your efforts my family is willing to compensate you with 35% of the total funds. Note also that we have to be
careful due to the huge nature of the funds.I will update you with more details as soon as I confirm your
commitment to this deal.

Should you be interested please send me your details via email to enable us work on this together. @

1:Full Names
3:Private Phone Number:
4:Current Residential Address:

Mark Madoff
Look up the below links to understand the urgency of the issue.

'' exists as a server, but there's no website, and I tried connecting to port 25 and couldn't get a proper SMTP response (but perhaps my knowledge of how to do so is out of date...). Here's the whois data from (which appears to be a niftly little toolkit for resolving domain name and IP info:

BL Investments
P.O Box 9137
Coral Springs, FL 33075


Administrative Contact, Technical Contact:
BL Investments
P.O Box 9137
Coral Springs, FL 33075

Record expires on 29-Apr-2009.
Record created on 29-Apr-2003.
Database last updated on 17-Jan-2009 12:12:32 EST.

Domain servers in listed order:


So, it looks like there's possibly some real people in the US on the end of this particular spam. Not sure if there's an upside to following up further, but still, it was amusing.

Monday, January 12, 2009

Updates on open positions at Netflix

Couple of minor matters:

1. These positions will all be available to apply for at some time soon.

2. Because of this change, someone else will be doing the hiring for two of them.

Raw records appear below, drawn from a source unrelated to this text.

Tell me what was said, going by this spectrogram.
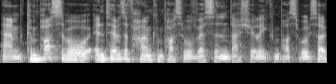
Um, compostable, in terms of home compostable versus industrially compostable. So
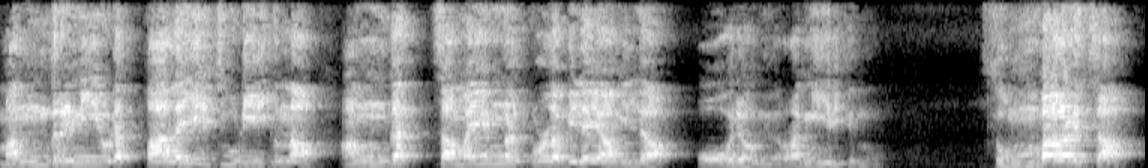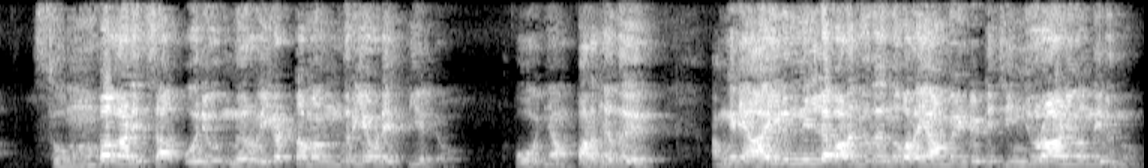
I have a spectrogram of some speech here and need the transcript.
മന്ത്രിനിയുടെ തലയിൽ ചൂടിയിരിക്കുന്ന അംഗച്ചമയങ്ങൾക്കുള്ള വിലയാവില്ല. ഓരോ ഇറങ്ങിയിരിക്കുന്നു സുംബ കളിച്ച സുംബ കളിച്ച ഒരു നെറികെട്ട മന്ത്രി അവിടെ എത്തിയല്ലോ. ഓ ഞാൻ പറഞ്ഞത് അങ്ങനെ ആയിരുന്നില്ല പറഞ്ഞത് എന്ന് പറയാൻ വേണ്ടിയിട്ട് ചിഞ്ചുറാണി വന്നിരുന്നു.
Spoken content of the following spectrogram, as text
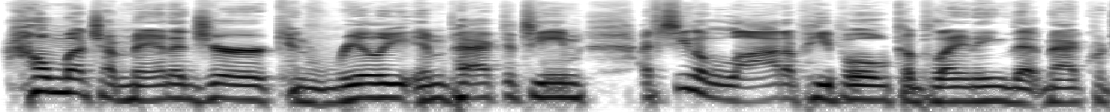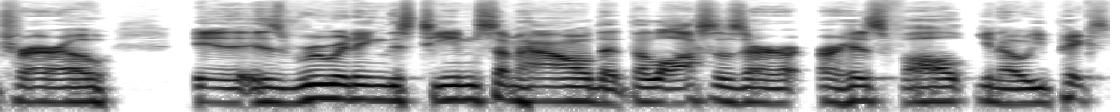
how much a manager can really impact a team. I've seen a lot of people complaining that Matt Quatraro is, ruining this team somehow that the losses are are his fault. You know he picks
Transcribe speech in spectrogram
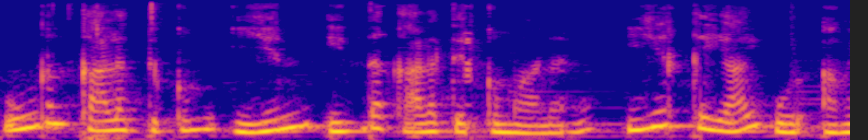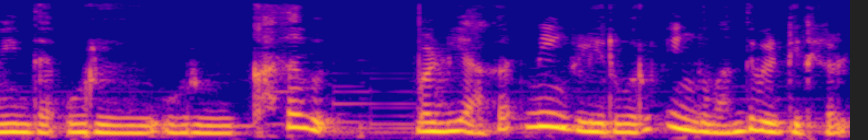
உங்கள் காலத்துக்கும் என் இந்த காலத்திற்குமான இயற்கையாய் ஒரு அமைந்த ஒரு ஒரு கதவு வழியாக நீங்கள் இருவரும் இங்கு வந்து விட்டீர்கள்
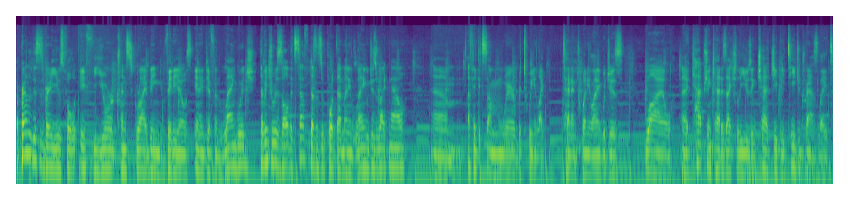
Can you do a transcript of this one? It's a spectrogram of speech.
Apparently this is very useful if you're transcribing videos in a different language. DaVinci Resolve itself doesn't support that many languages right now. Um, I think it's somewhere between like 10 and 20 languages, while uh, Caption Cat is actually using ChatGPT to translate,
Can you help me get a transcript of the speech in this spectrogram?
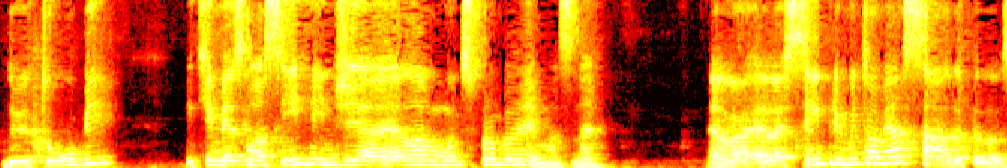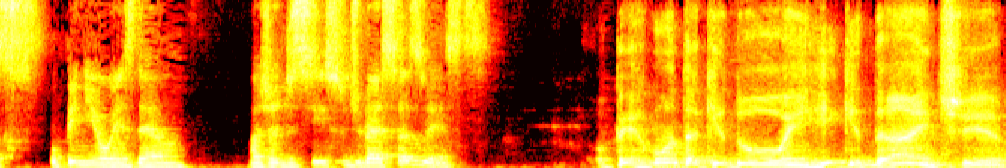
do YouTube e que mesmo assim rendia a ela muitos problemas, né? Ela, ela é sempre muito ameaçada pelas opiniões dela. Ela já disse isso diversas vezes. Pergunta aqui do Henrique Dante.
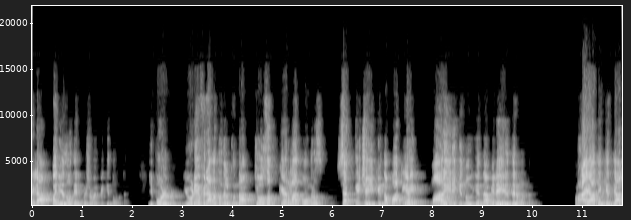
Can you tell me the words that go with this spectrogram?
എല്ലാം വലിയ തോതിൽ വിഷമിപ്പിക്കുന്നുമുണ്ട്. ഇപ്പോൾ യു ഡി എഫിനകത്ത് നിൽക്കുന്ന ജോസഫ് കേരള കോൺഗ്രസ് ശക്തി ക്ഷയിക്കുന്ന പാർട്ടിയായി മാറിയിരിക്കുന്നു എന്ന വിലയിരുത്തലുമുണ്ട്. പ്രായാധിക്യത്താൽ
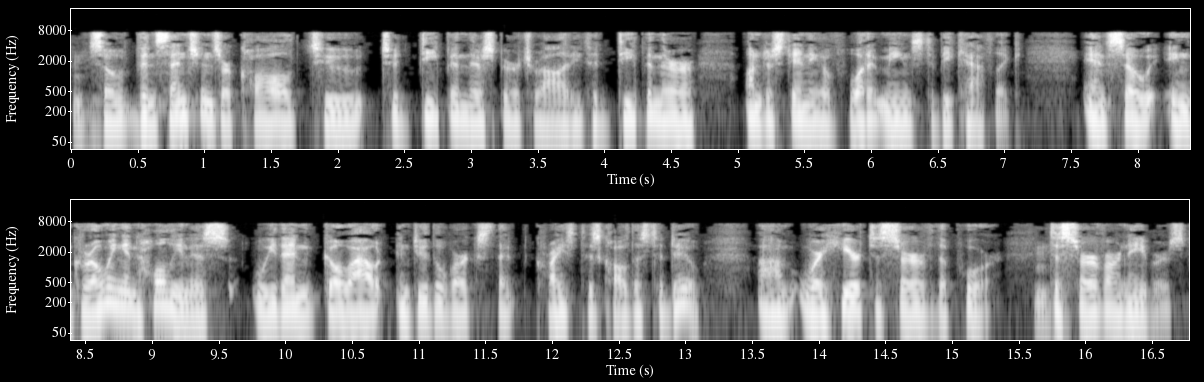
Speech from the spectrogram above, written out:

I'll be looking for a configuration and release engineer in the next 30 days or so. The test automation engineers will be hired by the new functional QA manager (who hasn't yet been hired).

Saturday, January 10, 2009

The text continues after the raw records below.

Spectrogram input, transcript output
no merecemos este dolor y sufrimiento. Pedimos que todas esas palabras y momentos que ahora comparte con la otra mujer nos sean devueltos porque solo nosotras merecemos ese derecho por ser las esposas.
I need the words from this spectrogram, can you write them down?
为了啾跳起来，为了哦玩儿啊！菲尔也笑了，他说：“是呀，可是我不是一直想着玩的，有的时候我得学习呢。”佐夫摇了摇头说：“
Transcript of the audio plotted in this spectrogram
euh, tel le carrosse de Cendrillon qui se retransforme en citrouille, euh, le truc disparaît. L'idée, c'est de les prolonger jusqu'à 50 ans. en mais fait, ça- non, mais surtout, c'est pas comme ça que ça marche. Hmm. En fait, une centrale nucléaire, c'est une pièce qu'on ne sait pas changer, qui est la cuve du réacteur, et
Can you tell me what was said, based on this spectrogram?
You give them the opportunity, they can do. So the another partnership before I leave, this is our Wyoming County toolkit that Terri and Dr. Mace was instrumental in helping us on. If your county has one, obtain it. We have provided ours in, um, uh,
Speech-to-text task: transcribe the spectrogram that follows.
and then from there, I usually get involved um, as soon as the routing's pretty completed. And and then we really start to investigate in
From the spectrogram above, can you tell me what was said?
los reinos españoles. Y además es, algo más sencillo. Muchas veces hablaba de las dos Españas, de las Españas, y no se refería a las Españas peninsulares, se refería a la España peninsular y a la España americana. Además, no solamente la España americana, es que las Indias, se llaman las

Eloise and Lucy Trying On Glasses

Here's a couple of Eloise and Lucy, but they're sideways. Not quite getting the use of the cameraphone 100% yet.

Isaac in glasses

A picture of Isaac while we were out waiting for an eye exam to be over.

Tuesday, January 06, 2009

New Job, Old Job

We've made some organizational changes at work recently, and instead of managing the entire Web QA team, I'm not focused on what I'm calling the Operational Quality team.

We're going to be focused on the downstream functions formerly handled by the whole WebQA team. Anything to do with building, deploying, configuring and monitoring the production website and supporting middle tier applications will now be handled by me and the new team. The rest of the WebQA team will be focused more intently on functional testing, performance testing and preventing bugs from making it out of the lab in the first place.

I think this is a great opportunity to focus more intently on filling some gaps in the Experience Chain.